No reasonable jury could find on this record that Liberty Lobby has proved prima facie that it is not anti-Semitic, nor could such a jury find that Jaroslovsky and The Journal said that it was with actual malice, there being no evidence of it at all, much less proof that is clear and convincing.
Liberty Lobby's "second cause of action" in Count II, based on the paragraph of Garment's column which merely reports that Liberty Lobby had sued The Journal for calling it anti-Semitic in the Jaroslovsky article, thereby "repeating" the libel, is, of course, extinguished by the demise of Count I. Even were it not, however, Liberty Lobby's argument (no contention being made that Garment incorrectly described its claim) succumbs to the absolute privilege accorded fair and accurate accounts of official reports and records. See Dowd v. Calabrese, 589 F. Supp. 1206, 1217 (D.D.C. 1984); Restatement (Second) of Torts, § 611 (1977).
The gravamen of Liberty Lobby's third through fifth "causes of action" is that the Garment column "was biased, untruthful, and unfair. . . [and] that her relationship with The National Review led to her decision to report upon the opening statements[,] and that her dislike and contempt for . . . Liberty Lobby was buttressed only by her own abysmal ignorance of the law and the facts." Plaintiff's Opposition to Defendants' Motion for Summary Judgment, at 17-18. On deposition Garment acknowledged that she attended and wrote about The National Review trial at the suggestion of counsel for the magazine.
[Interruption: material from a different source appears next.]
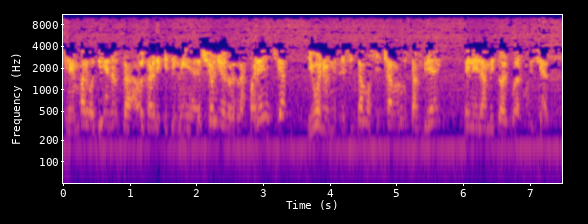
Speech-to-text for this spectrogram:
sin embargo tienen otra, otra legitimidad y otra transparencia, y bueno, necesitamos echar luz también en el ámbito del Poder Judicial.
Her deposition further shows her to be a non-lawyer without any special knowledge of libel law.
All that aside, however, the three disputed passages are simply descriptions of Garment's personal reactions to Liberty Lobby's attorney's opening statement, nothing more. Assuming, for the sake of argument alone, that Garment's account was fanciful, hyperbolic, vindictive, biased, legally mistaken, or all of the above, the First Amendment does not recognize either objective or subjective qualifications for voicing opinions without incurring liability. And these three passages are clearly protected opinion under Ollman. See 750 F.2d at 979.
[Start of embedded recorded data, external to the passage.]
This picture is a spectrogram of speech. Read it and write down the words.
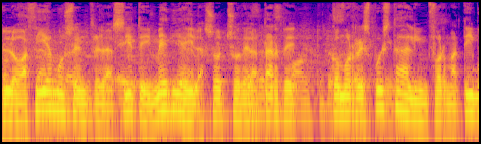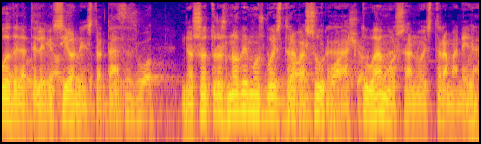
Lo hacíamos entre las siete y media y las ocho de la tarde como respuesta al informativo de la televisión estatal. Nosotros no vemos vuestra basura, actuamos a nuestra manera.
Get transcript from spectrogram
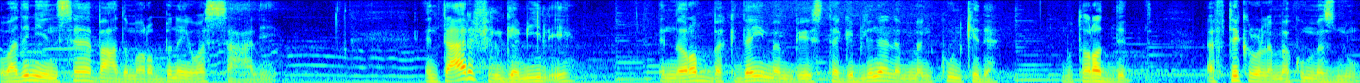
وبعدين ينساه بعد ما ربنا يوسع عليه. أنت عارف الجميل إيه؟ إن ربك دايما بيستجيب لنا لما نكون كده متردد أفتكره لما أكون مزنوق.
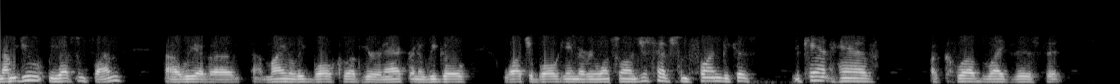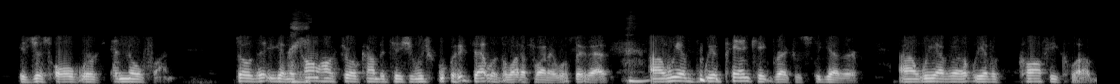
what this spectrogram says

First, the offending portions of all three passages contain statements as to which there can be no clear consensus as to meaning; they depend entirely upon the eye of the beholder and evoke no universal understanding. Second, few, if any, of these statements are objectively verifiable. Third, although written in the first and second person plural, the tenor of Garment's commentary is one of her own subjective impression of Lane's forensic demeanor and not an assertion that others have actually seen it as did she. And fourth, while it may not be conclusive, the placement of a column on a newspaper's editorial page - which is where Garment's column appeared - is some evidence that it was deemed by her editors to be opinion as well. See Ollman, 750 F.2d at 986-87.
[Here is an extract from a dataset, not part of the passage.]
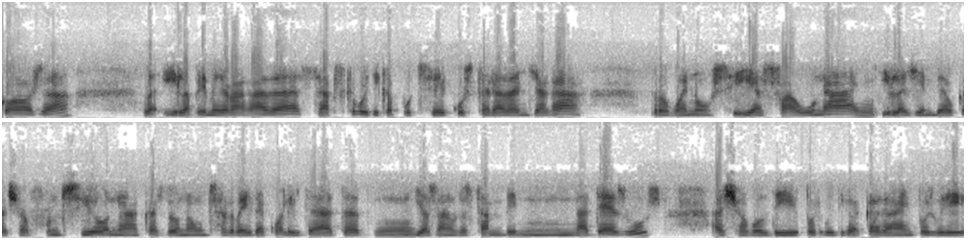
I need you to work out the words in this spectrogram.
cosa i la primera vegada saps que vull dir que potser costarà d'engegar, però bueno, si es fa un any i la gent veu que això funciona, que es dona un servei de qualitat eh, i els nanos estan ben atesos, això vol dir, doncs, vull dir que cada any doncs, vull dir,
For the foregoing reasons, therefore, it is, this 10th day of July, 1986,
ORDERED, that defendants' motions for summary judgment and judgment on the pleadings are granted, and the complaint is dismissed with prejudice.